Tree improvement research aims to increase the genetic quality of planting stock so that improvements in important characteristics can be made. The approach is based on:
- Selection - choosing potential parent trees which exhibit the qualities we are looking for
- Testing - conducting field evaluation trials to establish whether observed parental quality is truly genetic
- Production - using a range of techniques to make available to the industry quantities of planting stock which are derived from proven parent trees.
We also participate in smaller programmes involving broadleaved species and are also involved in:
- Investigating natural variation between populations of a species drawn from throughout its natural range
- Study of seedling maturation and the physiology and techniques of tissue culture as a means of securing predictable supplies of improved material using clonal propagation techniques
- Investigation of both neutral and adaptive variation in populations of native tree species
- Development of molecular markers as an aid to selection for important commercial traits
- The study of techniques which will enhance the predictablility and abundance of flowering in conifers
- Statutory work relating to the marketing of forest reproductive material.
The above include elements of a traditional tree breeding programme and we perform this type of research on the most important coniferous species in use in the UK.
Tree improvement research contributes to programmes within:
Individual programmes include:
- Breeding and production of conifers
- Dormancy and cold hardness in forest tree seedlings (COLDTREE)
- European Forest Genomics Network (GENOSILVA)
- Genetic conservation
- Genetic improvement of broadleaved species

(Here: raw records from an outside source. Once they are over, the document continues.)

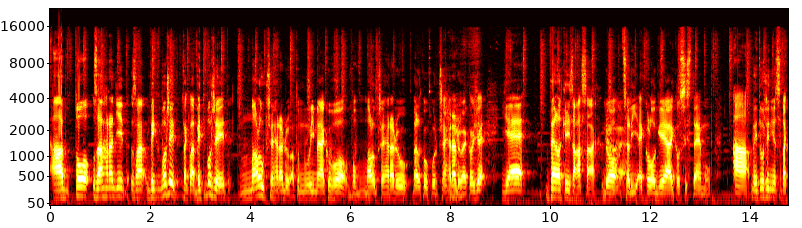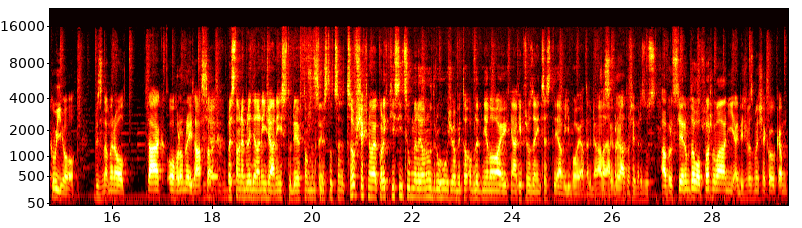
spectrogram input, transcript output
a to zahradit, za, vytvořit, takhle vytvořit malou přehradu, a to mluvíme jako o, o malou přehradu, velkou kur přehradu, jakože je velký zásah do Hmm. Jo, jo. celé ekologie a ekosystému. A vytvořit něco takového by znamenalo tak ohromný zásah. Že vůbec tam nebyly dělaný žádný studie v tom Přesně. smyslu, co, co všechno, je kolik tisíců milionů druhů, že by to ovlivnilo a jejich nějaký přirozený cesty a vývoj a tak dále Přesně a predátoři versus. A prostě jenom to odpařování a když vezmeš jako kam,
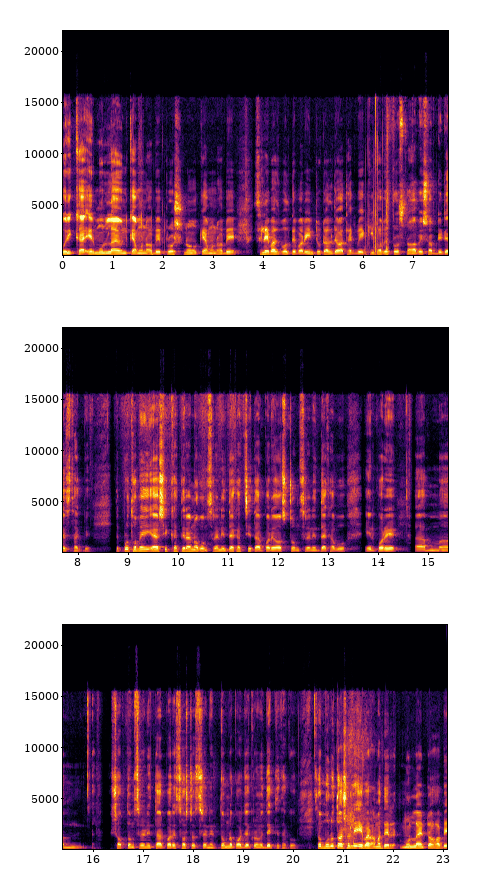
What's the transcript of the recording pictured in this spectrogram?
পরীক্ষা, এর মূল্যায়ন কেমন হবে, প্রশ্ন কেমন হবে, সিলেবাস বলতে পারো, ইন টোটাল দেওয়া থাকবে, কীভাবে প্রশ্ন হবে, সব ডিটেলস থাকবে। প্রথমেই শিক্ষার্থীরা নবম শ্রেণির দেখাচ্ছি, তারপরে অষ্টম শ্রেণির দেখাবো, এরপরে সপ্তম শ্রেণির, তারপরে ষষ্ঠ শ্রেণির। তোমরা পর্যায়ক্রমে দেখতে থাকো। তো মূলত আসলে এবার আমাদের মূল্যায়নটা হবে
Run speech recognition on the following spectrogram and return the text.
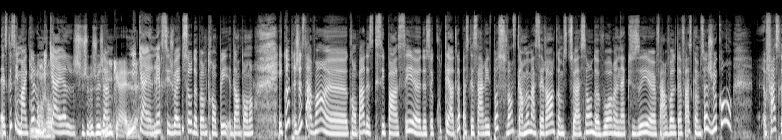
Est-ce que c'est Michael ou Michael? Je, je, jamais... Michael. Michael, merci. Je vais être sûre de pas me tromper dans ton nom. Écoute, juste avant euh, qu'on parle de ce qui s'est passé, euh, de ce coup de théâtre-là, parce que ça arrive pas souvent, c'est quand même assez rare comme situation de voir un accusé faire volte-face comme ça. Je veux qu'on fasse,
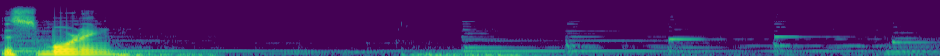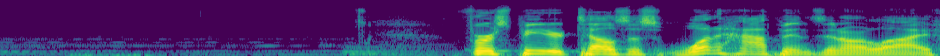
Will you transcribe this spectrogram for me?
this morning? First Peter tells us what happens in our life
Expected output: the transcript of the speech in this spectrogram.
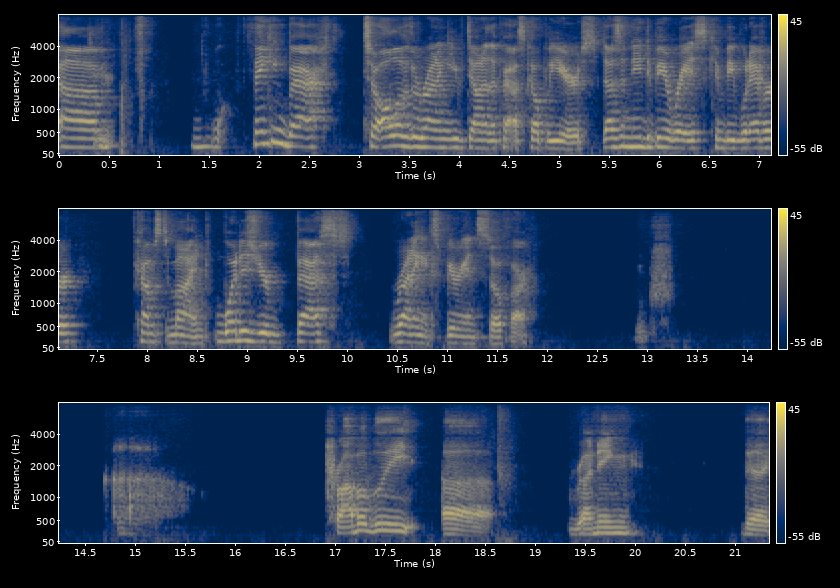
Um, w- thinking back to all of the running you've done in the past couple years, doesn't need to be a race, can be whatever comes to mind. What is your best running experience so far? Uh, probably uh, running the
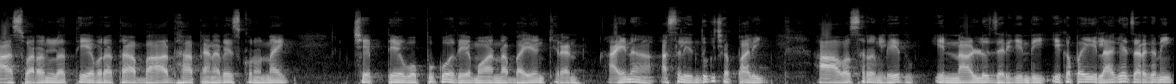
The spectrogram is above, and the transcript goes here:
ఆ స్వరంలో తీవ్రత బాధ పెనవేసుకుని ఉన్నాయి. చెప్తే ఒప్పుకోదేమో అన్న భయం కిరణ్. అయినా అసలు ఎందుకు చెప్పాలి? ఆ అవసరం లేదు. ఇన్నాళ్ళు జరిగింది. ఇకపై ఇలాగే జరగని.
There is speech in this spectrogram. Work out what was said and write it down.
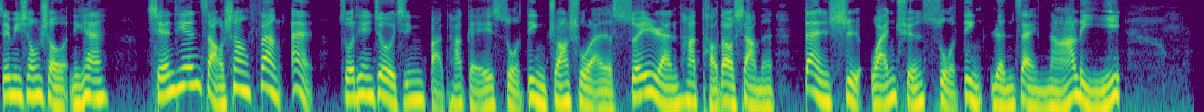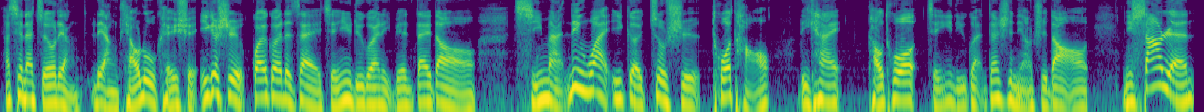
这名凶手，你看，前天早上犯案，昨天就已经把他给锁定抓出来了。虽然他逃到厦门，但是完全锁定人在哪里。他现在只有两两条路可以选，一个是乖乖的在简易旅馆里边待到期满，另外一个就是脱逃离开，逃脱简易旅馆。但是你要知道哦，你杀人，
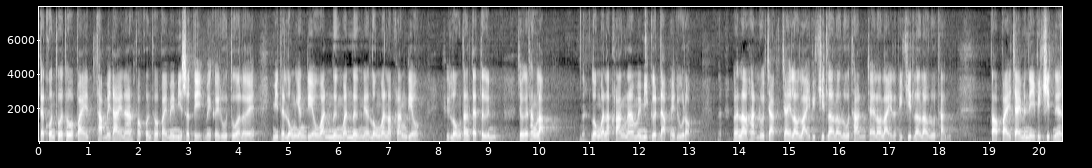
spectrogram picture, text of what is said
แต่คนทั่วๆไปทำไม่ได้นะ เพราะคนทั่วไปไม่มีสติไม่เคยรู้ตัวเลย มีแต่หลงอย่างเดียววันหนึ่งวันหนึ่งเนี่ยหลงวันละครั้งเดียว คือหลงตั้งแต่ตื่นจนกระทั่งหลับหลงวันละครั้งนะไม่มีเกิดดับให้ดูหรอกเพราะเราหัดรู้จักใจเราไหลไปคิดแล้วเรารู้ทัน ใจเราไหลไปคิดแล้วเรารู้ทัน ต่อไปใจมันหนีไปคิดเนี่ย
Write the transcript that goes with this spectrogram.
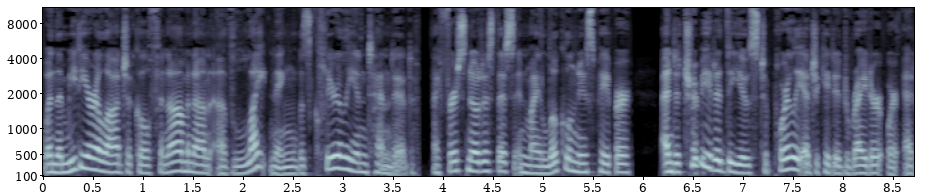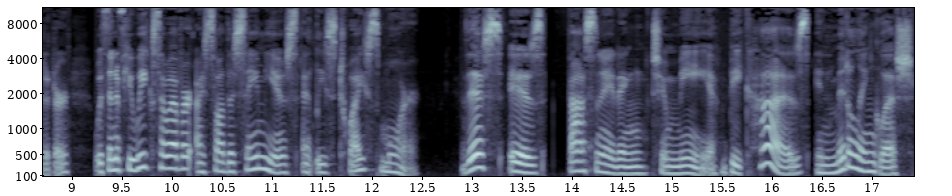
when the meteorological phenomenon of lightning was clearly intended. I first noticed this in my local newspaper and attributed the use to poorly educated writer or editor. Within a few weeks, however, I saw the same use at least twice more. This is fascinating to me because in Middle English,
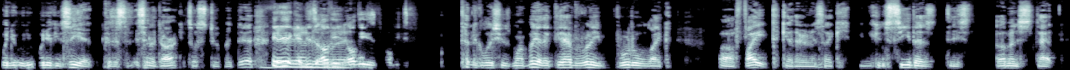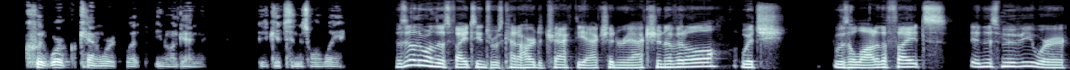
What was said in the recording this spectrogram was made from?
when you when you can see it because it's, it's in the dark, it's so stupid. Yeah, there's all these all these all these technical issues more, but yeah, like they have a really brutal like uh, fight together, and it's like you can see there's these elements that could work or can work, but you know, again, it gets in its own way. It was another one of those fight scenes where it's kind of hard to track the action reaction of it all, which was a lot of the fights in this movie where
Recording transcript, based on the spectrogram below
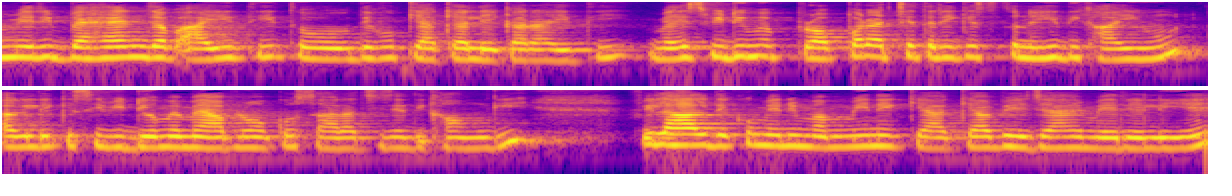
मेरी बहन जब आई थी तो देखो क्या क्या लेकर आई थी। मैं इस वीडियो में प्रॉपर अच्छे तरीके से तो नहीं दिखाई हूँ। अगले किसी वीडियो में मैं आप लोगों को सारा चीज़ें दिखाऊँगी। फ़िलहाल देखो मेरी मम्मी ने क्या क्या भेजा है मेरे लिए।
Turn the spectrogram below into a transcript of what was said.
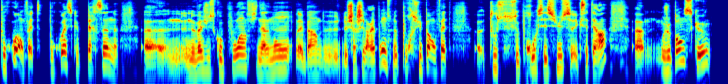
pourquoi en fait? Pourquoi est-ce que personne euh, ne va jusqu'au point finalement eh ben, de, de, chercher la réponse, ne poursuit pas en fait euh, tout ce processus, etc. Euh, je pense que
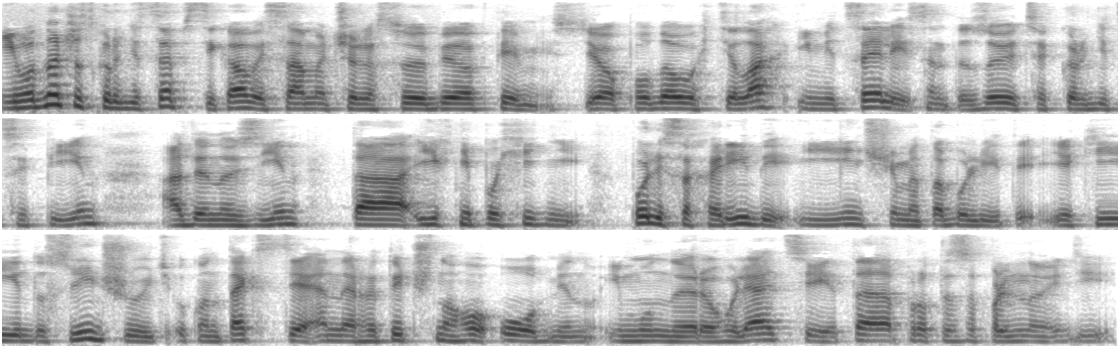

- Intra and interspecific geneflow in oaks (OAKFLOW)
- Origin and provenance
- Realising ash's potential (RAP)
- Selection and testing of conifers
- Statutory work on Forest Reproductive Materials Regulations.
Major effort is concentrated on the breeding of Sitka spruce (Picea sitchensis (Bong.) Carr.). In this species, breeding work will continue into advanced generations and techniques of marker aided selection and the propagation of individual clones through tissue culture techniques are also being studied.
First generation breeding work has been completed for:
- Scots pine (Pinus sylvestris L.)
- Corsican pine (Pinus nigra var. maritima (Aiton) Melville)
- Lodgepole pine (Pinus contorta Douglas)
and is continuing in:
- Douglas fir (Pseudostuga menziesii (Mirb) Franco)
- Hybrid larch (Larix x eurolepis Henry).
Investigations in broadleaved species include:
- Sessile and pedunculate oak (Quercus petraea (Matt.) Lieblein and Q. robur L.)
- Ash (Fraxinus excelsior L.)
- Sycamore (Acer pseudoplatanus L.)
- Birch (Betula spp.)
For further information contact: